> _What is required_
Each of the entries below is to be written out exactly, and the images skipped.

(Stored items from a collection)
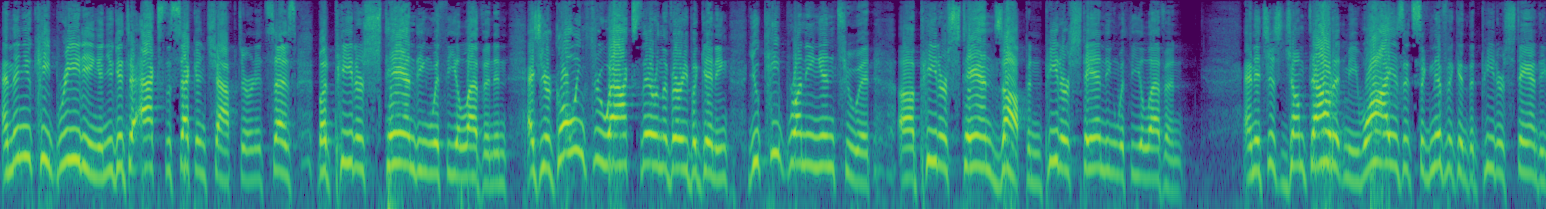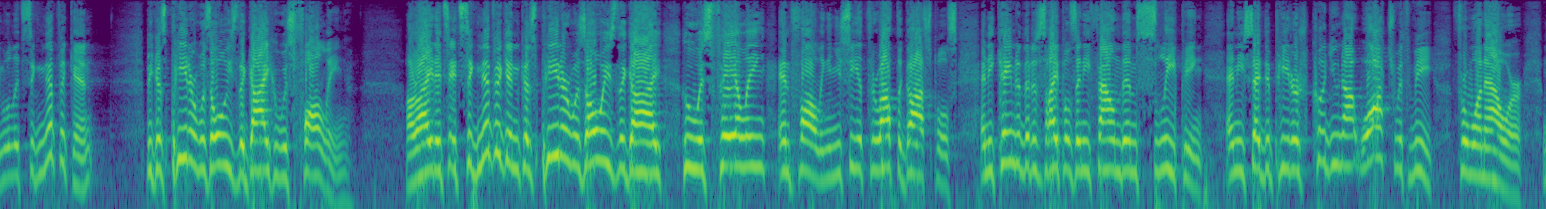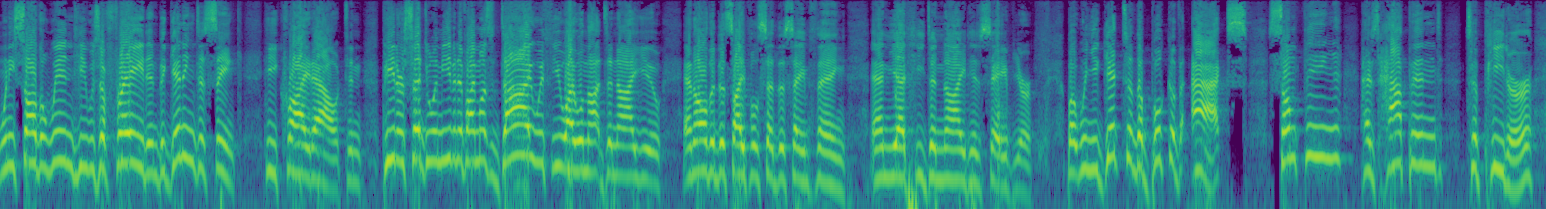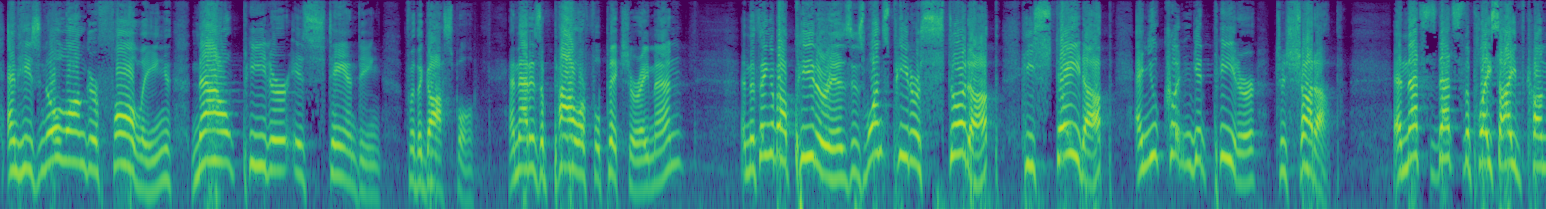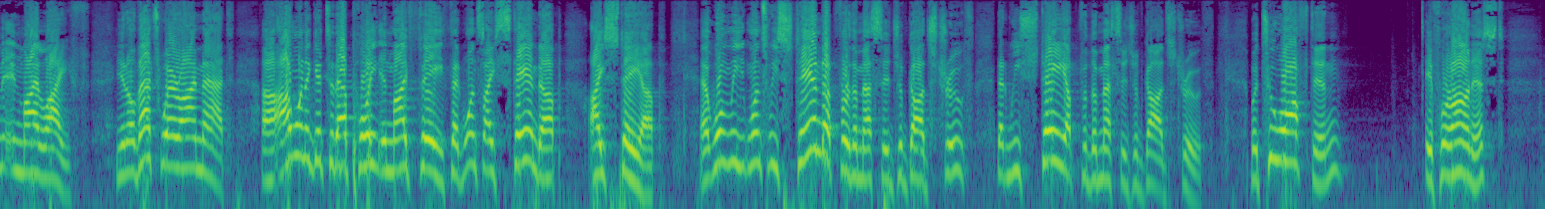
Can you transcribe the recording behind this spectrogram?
And then you keep reading and you get to Acts, the second chapter, and it says, But Peter standing with the eleven. And as you're going through Acts there in the very beginning, you keep running into it. Uh, Peter stands up, and Peter standing with the eleven. And it just jumped out at me. Why is it significant that Peter's standing? Well, it's significant because Peter was always the guy who was falling. All right, it's, it's significant because Peter was always the guy who was failing and falling. And you see it throughout the Gospels. And he came to the disciples and he found them sleeping. And he said to Peter, Could you not watch with me for one hour? When he saw the wind, he was afraid and beginning to sink, he cried out. And Peter said to him, Even if I must die with you, I will not deny you. And all the disciples said the same thing. And yet he denied his Savior. But when you get to the book of Acts, something has happened to Peter and he's no longer falling. Now Peter is standing for the gospel. And that is a powerful picture. Amen. And the thing about Peter is, is once Peter stood up, he stayed up, and you couldn't get Peter to shut up. And that's, that's the place I've come in my life. You know, that's where I'm at. Uh, I want to get to that point in my faith that once I stand up, I stay up. And when we, once we stand up for the message of God's truth, that we stay up for the message of God's truth. But too often, if we're honest,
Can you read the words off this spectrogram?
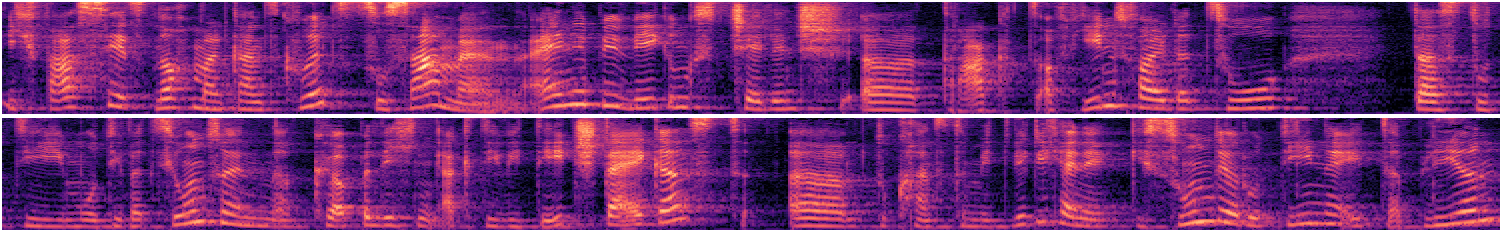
ich fasse jetzt nochmal ganz kurz zusammen. Eine Bewegungschallenge äh, tragt auf jeden Fall dazu, dass du die Motivation zu einer körperlichen Aktivität steigerst. Äh, du kannst damit wirklich eine gesunde Routine etablieren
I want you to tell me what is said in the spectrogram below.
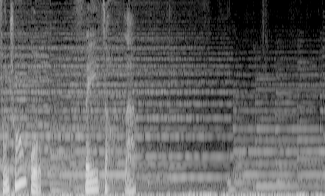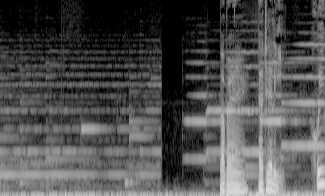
从窗户飞走了。宝贝儿，到这里，灰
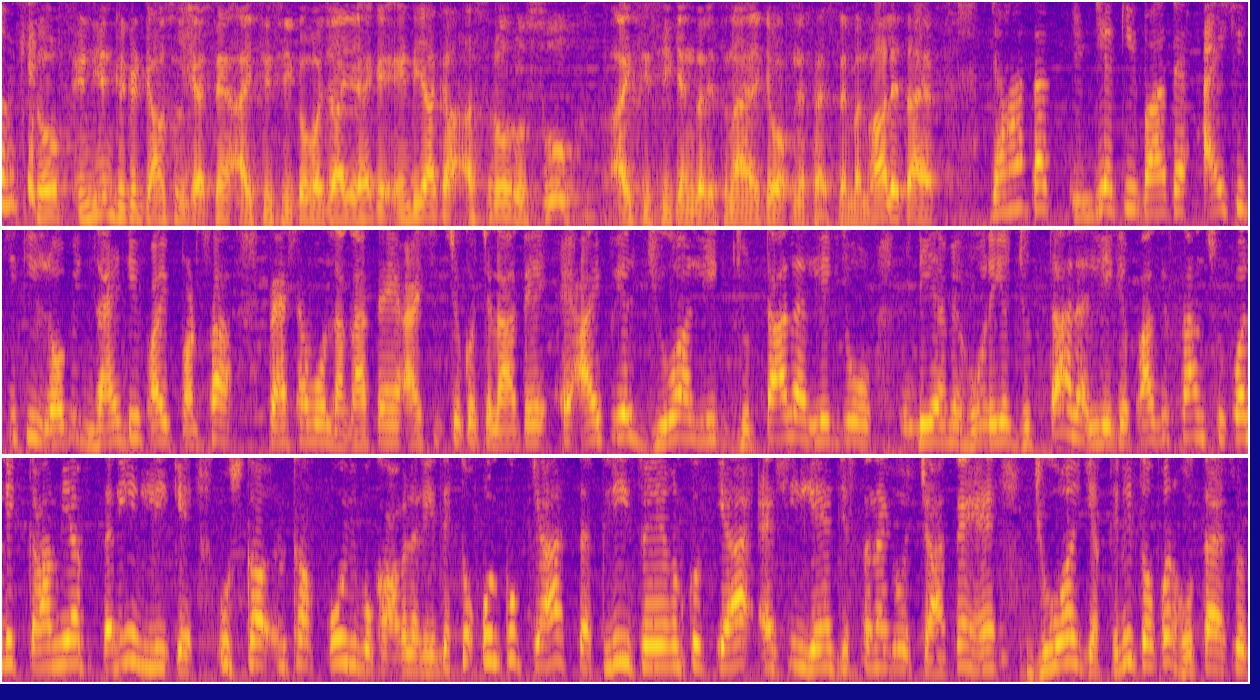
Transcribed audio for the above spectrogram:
सो इंडियन क्रिकेट काउंसिल कहते हैं आईसीसी को वजह यह है कि इंडिया का असर रसूख आईसीसी के अंदर इतना है कि वो अपने फैसले बनवा लेता है। जहाँ तक इंडिया की बात है आईसीसी की लॉबी 95 परसेंट पैसा वो लगाते हैं आईसीसी को चलाते हैं। आईपीएल जुआ लीग जुट्टाला लीग जो इंडिया में हो रही है जुट्टाला लीग है, पाकिस्तान सुपर लीग कामयाब तरीन लीग है, उसका, उनका कोई मुकाबला नहीं है। तो उनको क्या तकलीफ़ है, उनको क्या ऐसी है, जिस तरह के वो चाहते हैं, जुआ यकीनी तौर पर होता है, इसमें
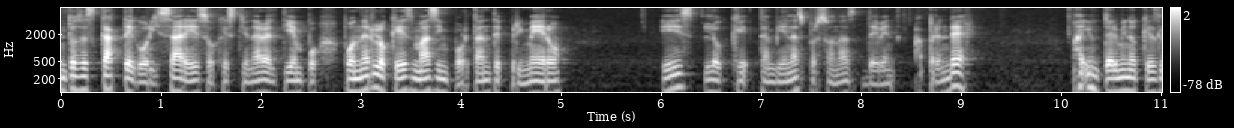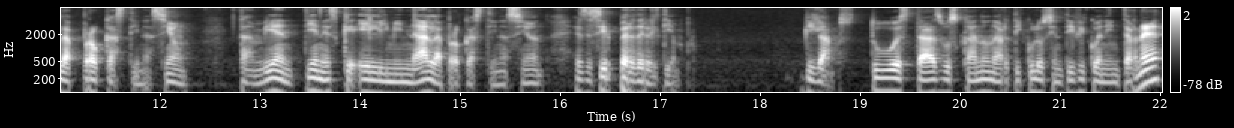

> _Completed exercise_
Can you transcribe the recording behind this spectrogram?
And then you keep reading and you get to Acts, the second chapter, and it says, But Peter standing with the eleven. And as you're going through Acts there in the very beginning, you keep running into it. Uh, Peter stands up, and Peter standing with the eleven. And it just jumped out at me. Why is it significant that Peter's standing? Well, it's significant because Peter was always the guy who was falling. All right, it's, it's significant because Peter was always the guy who was failing and falling. And you see it throughout the Gospels. And he came to the disciples and he found them sleeping. And he said to Peter, Could you not watch with me for one hour? When he saw the wind, he was afraid and beginning to sink, he cried out. And Peter said to him, Even if I must die with you, I will not deny you. And all the disciples said the same thing. And yet he denied his Savior. But when you get to the book of Acts, something has happened to Peter and he's no longer falling. Now Peter is standing for the gospel. And that is a powerful picture. Amen. And the thing about Peter is, is once Peter stood up, he stayed up, and you couldn't get Peter to shut up. And that's, that's the place I've come in my life. You know, that's where I'm at. Uh, I want to get to that point in my faith that once I stand up, I stay up. And when we, once we stand up for the message of God's truth, that we stay up for the message of God's truth. But too often, if we're honest,
Can you read the words off this spectrogram?
ich fasse jetzt nochmal ganz kurz zusammen. Eine Bewegungschallenge äh, tragt auf jeden Fall dazu, dass du die Motivation zu einer körperlichen Aktivität steigerst. Äh, du kannst damit wirklich eine gesunde Routine etablieren
I want you to tell me what is said in the spectrogram below.
从窗户飞走了。宝贝儿，到这里，灰
Transcribed audio for the above spectrogram:
सो इंडियन क्रिकेट काउंसिल कहते हैं आईसीसी को वजह यह है कि इंडिया का असर रसूख आईसीसी के अंदर इतना है कि वो अपने फैसले बनवा लेता है। जहाँ तक इंडिया की बात है आईसीसी की लॉबी 95 परसेंट पैसा वो लगाते हैं आईसीसी को चलाते हैं। आईपीएल जुआ लीग जुट्टाला लीग जो इंडिया में हो रही है जुट्टाला लीग है, पाकिस्तान सुपर लीग कामयाब तरीन लीग है, उसका, उनका कोई मुकाबला नहीं है। तो उनको क्या तकलीफ़ है, उनको क्या ऐसी है, जिस तरह के वो चाहते हैं, जुआ यकीनी तौर पर होता है, इसमें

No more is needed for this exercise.